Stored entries

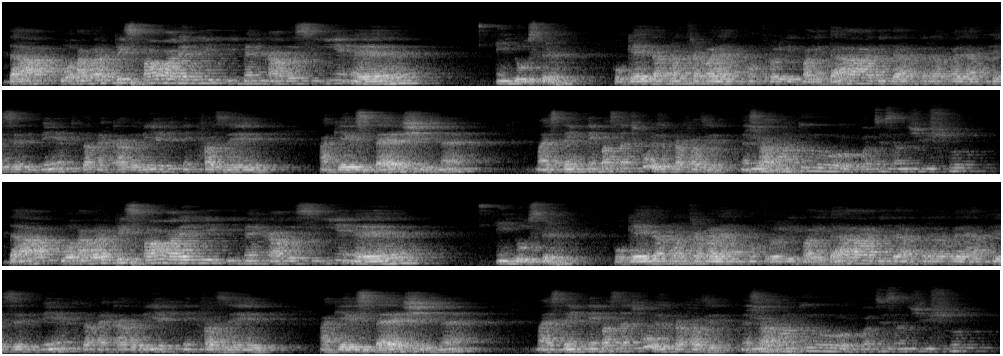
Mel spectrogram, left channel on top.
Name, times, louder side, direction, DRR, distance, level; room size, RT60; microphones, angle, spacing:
voice 1, 0.0-4.1 4.9-5.6 6.1-12.6 13.2-14.6 15.3-17.8, right 1 dB, 25° left, -7 dB, 0.6 m, -20 dB
voice 2, 17.4-19.6, left 1 dB, 75° left, -6 dB, 1.3 m, -26 dB
4.4 x 2.0 x 3.7 m, 1.2 s
head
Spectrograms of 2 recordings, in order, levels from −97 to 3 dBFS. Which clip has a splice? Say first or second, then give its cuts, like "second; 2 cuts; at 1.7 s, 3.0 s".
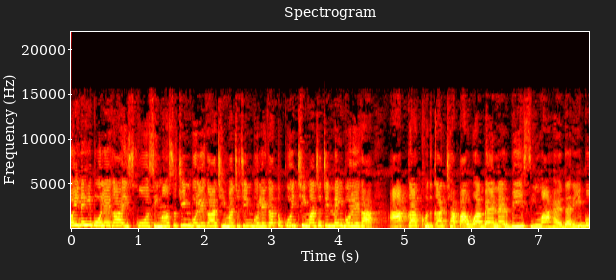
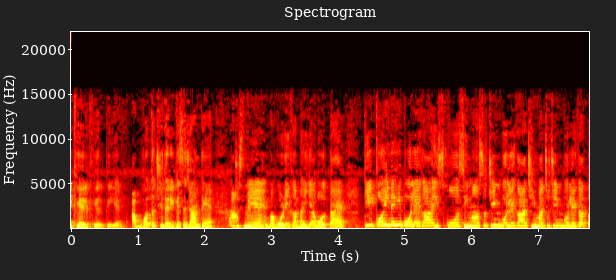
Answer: second; 1 cut; at 2.4 s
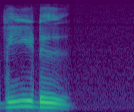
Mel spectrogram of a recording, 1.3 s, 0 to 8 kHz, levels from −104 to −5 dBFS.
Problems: none marked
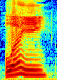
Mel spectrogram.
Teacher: Fathah dengan ya enggak pasangan, enggak jadi panjang. Wai diptong.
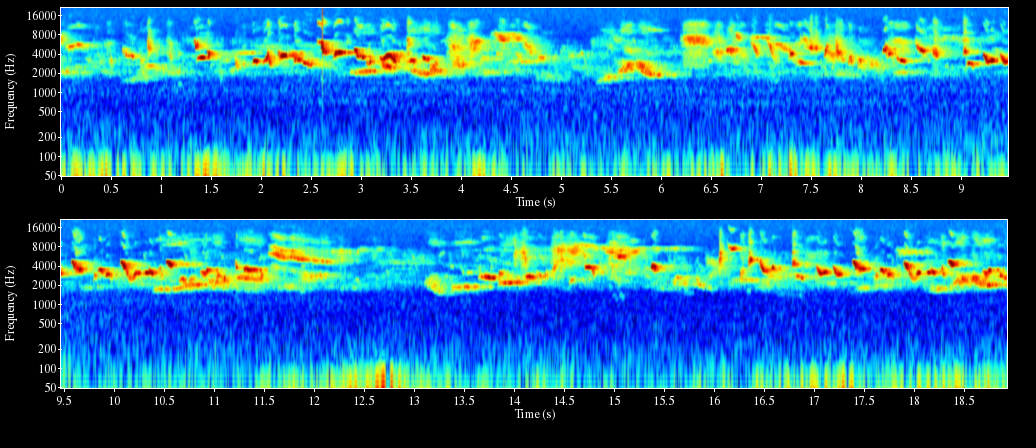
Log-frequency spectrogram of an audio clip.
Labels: Are there lions around?
no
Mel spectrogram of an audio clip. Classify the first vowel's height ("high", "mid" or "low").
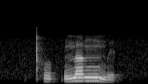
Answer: high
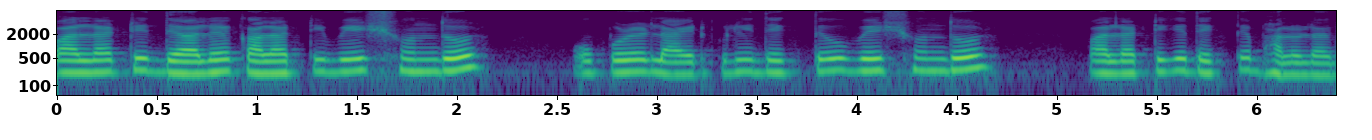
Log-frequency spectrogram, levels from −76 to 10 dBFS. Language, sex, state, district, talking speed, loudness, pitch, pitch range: Bengali, female, Odisha, Malkangiri, 170 wpm, -16 LUFS, 225 Hz, 210-240 Hz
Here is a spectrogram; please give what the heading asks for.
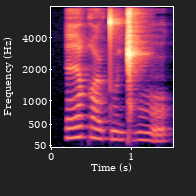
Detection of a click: present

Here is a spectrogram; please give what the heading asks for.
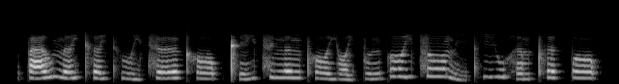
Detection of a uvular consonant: absent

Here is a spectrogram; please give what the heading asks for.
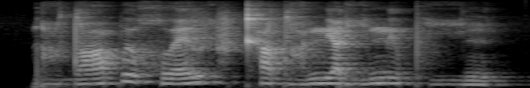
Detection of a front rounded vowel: present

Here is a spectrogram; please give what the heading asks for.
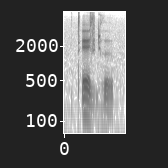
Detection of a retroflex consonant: present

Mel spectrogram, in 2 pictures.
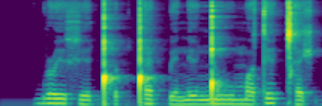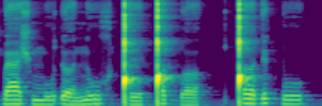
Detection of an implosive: present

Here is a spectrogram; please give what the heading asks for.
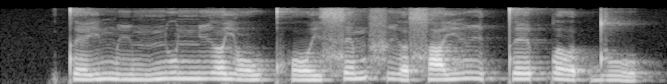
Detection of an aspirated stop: present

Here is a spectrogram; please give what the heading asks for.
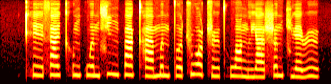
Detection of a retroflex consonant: present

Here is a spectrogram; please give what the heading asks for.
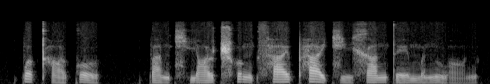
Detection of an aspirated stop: present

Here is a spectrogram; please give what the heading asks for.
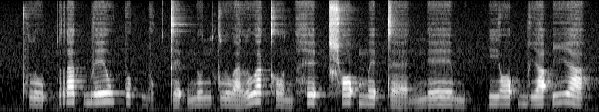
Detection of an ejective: absent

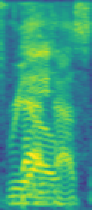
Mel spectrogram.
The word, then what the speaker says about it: Riel: It's Riel.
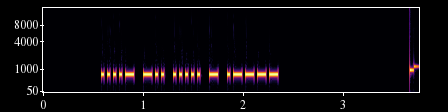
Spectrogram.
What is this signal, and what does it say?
Morse code, heard as a keyed tone, about 40 wpm, 700 Hz. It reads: 4D5T1
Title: Five Challenging Letter-Number Combinations 40wpm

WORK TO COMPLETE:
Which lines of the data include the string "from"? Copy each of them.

PROBLEM SOLUTION:
Spectrograms of 2 recordings, in order, levels from −97 to 3 dBFS. Which clip has a splice? Say first or second, then give its cuts, like "second; 2 cuts; at 1.7 s, 3.0 s".
Mel spectrogram of a recording, 1.3 s, 0 to 8 kHz, levels from −104 to −5 dBFS.
Log-frequency spectrogram, levels from −76 to 10 dBFS. Language, sex, state, district, talking speed, loudness, pitch, pitch range: Bengali, female, Odisha, Malkangiri, 170 wpm, -16 LUFS, 225 Hz, 210-240 Hz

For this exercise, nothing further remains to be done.